Form-Meaning-Use Framework

 

 

Form

 

Meaning

 

Use

 

 

How is the vocabulary unit, functional expression, or grammar structure formed?

 

What meaning does the vocabulary, functional expression or grammar structure have in the (specific) context?

 

 

When or why is the vocabulary, functional expression or grammar structure used?

 

 

How is a unit of language formed?

What does the unit of language mean?

When and why is the unit of language used?

Form refers to the visible and audible parts of vocabulary, functional expressions and grammar units:  the spelling, phonemes, syllable stress, words in a phrase, prefixes or suffixes, syntax (word order), choice of noun or verb, etc for a particular place in a sentence, and/or punctuation. 

For example: the present perfect is formed with have been plus the past participle of the main verb;  tired of is followed by Ving/gerund not an to V/infinitive, in my opinion and not on my opinion; the word is spelled c-o-n-t-e-n-t and the second syllable is stressed

There are two aspects of meaning.  First, what is literal or ‘essential’ meaning of the word, phrase, functional expression or grammar structure?  Second, what does it mean in the context it’s being used in?

For example:  She’s wearing a red skirt.  The literal or essential meaning of the word has to do with naming a particular color. 

She’s red from sitting in the sun.  Her skin has turned a particular shade of pink indicating sunburn.

He was a well-known red.

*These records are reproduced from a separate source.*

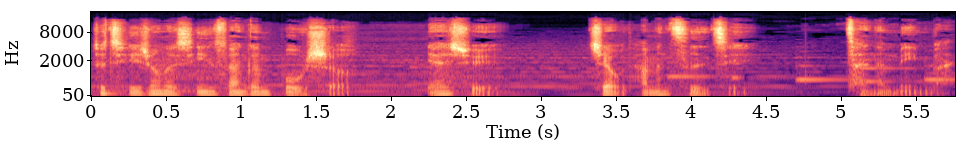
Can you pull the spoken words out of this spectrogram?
这其中的辛酸跟不舍，也许只有他们自己才能明白。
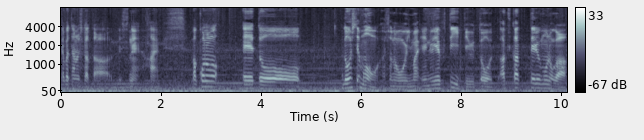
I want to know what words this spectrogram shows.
やっぱ楽しかったですね。はい、まあ、このえっ、ー、とどうしてもその今 NFT っていうと扱ってるものが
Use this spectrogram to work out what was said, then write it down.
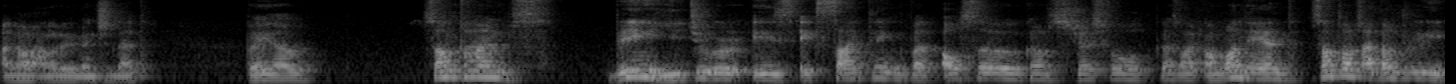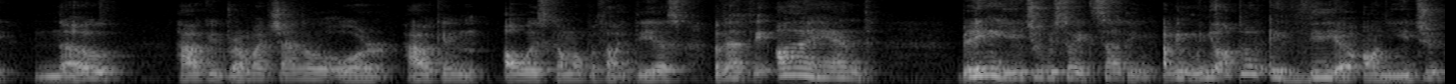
I know I already mentioned that. But you know, sometimes being a YouTuber is exciting but also kind of stressful because like on one hand sometimes I don't really know how I could grow my channel or how I can always come up with ideas but at the other hand being a YouTuber is so exciting I mean when you upload a video on YouTube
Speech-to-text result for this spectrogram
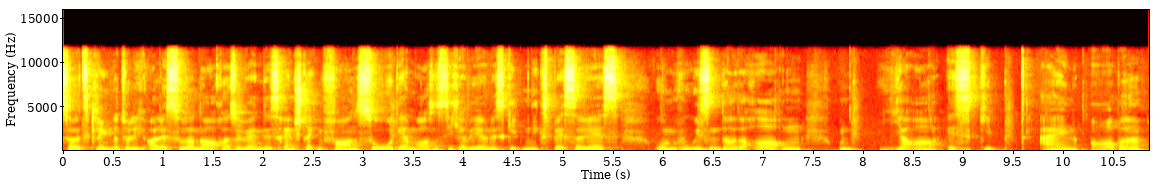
So, jetzt klingt natürlich alles so danach, also wenn das Rennstreckenfahren so dermaßen sicher wäre und es gibt nichts Besseres und wo ist denn da der Haken? Und ja, es gibt ein Aber.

Red indicates the person’s political beliefs and affiliation.

 

The words, functional expressions, grammar structures we choose to use are determined by the situation we are in and/or what we want to communicate to our listener(s).  Use is interconnected with meaning.

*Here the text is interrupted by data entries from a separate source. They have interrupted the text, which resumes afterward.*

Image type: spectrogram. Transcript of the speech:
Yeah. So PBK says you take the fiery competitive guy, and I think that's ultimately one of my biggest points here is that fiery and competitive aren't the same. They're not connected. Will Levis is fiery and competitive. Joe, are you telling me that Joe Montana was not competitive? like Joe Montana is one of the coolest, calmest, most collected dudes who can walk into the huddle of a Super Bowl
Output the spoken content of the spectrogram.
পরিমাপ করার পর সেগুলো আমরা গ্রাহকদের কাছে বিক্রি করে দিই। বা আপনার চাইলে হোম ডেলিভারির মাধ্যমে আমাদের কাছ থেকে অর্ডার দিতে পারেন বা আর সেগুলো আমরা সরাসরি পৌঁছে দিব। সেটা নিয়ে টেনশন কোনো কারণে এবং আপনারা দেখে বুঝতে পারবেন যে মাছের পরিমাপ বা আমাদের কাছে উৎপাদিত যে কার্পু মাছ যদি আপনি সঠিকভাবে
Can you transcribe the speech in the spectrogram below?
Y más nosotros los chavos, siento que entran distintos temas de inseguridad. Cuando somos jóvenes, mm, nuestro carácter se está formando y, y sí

For example:  Please note: Mail will not be delivered on Thursdays until further notice. The passive voice is used appropriately here because it is more formal and objective; because listeners know generally that postmen deliver the mail and that this decision was made by a nameless government or postal official; and because the what is crucial to communicate is the fact that there will be no postal delivery on the specified day for the foreseeable future.

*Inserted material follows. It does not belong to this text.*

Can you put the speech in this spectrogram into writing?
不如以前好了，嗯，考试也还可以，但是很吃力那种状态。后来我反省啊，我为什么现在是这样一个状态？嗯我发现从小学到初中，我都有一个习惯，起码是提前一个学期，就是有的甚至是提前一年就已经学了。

For example:  Good morning! is a greeting we use with friends, family, our boss, etc. when we see them before noon.  If we say Good morning! to a family morning as s/he gets up in the afternoon (because they were out late the night before), we are being ironic and perhaps indicating disapproval.  We would probably not say this to our boss when s/he came in late.

 

 

 

 

Comments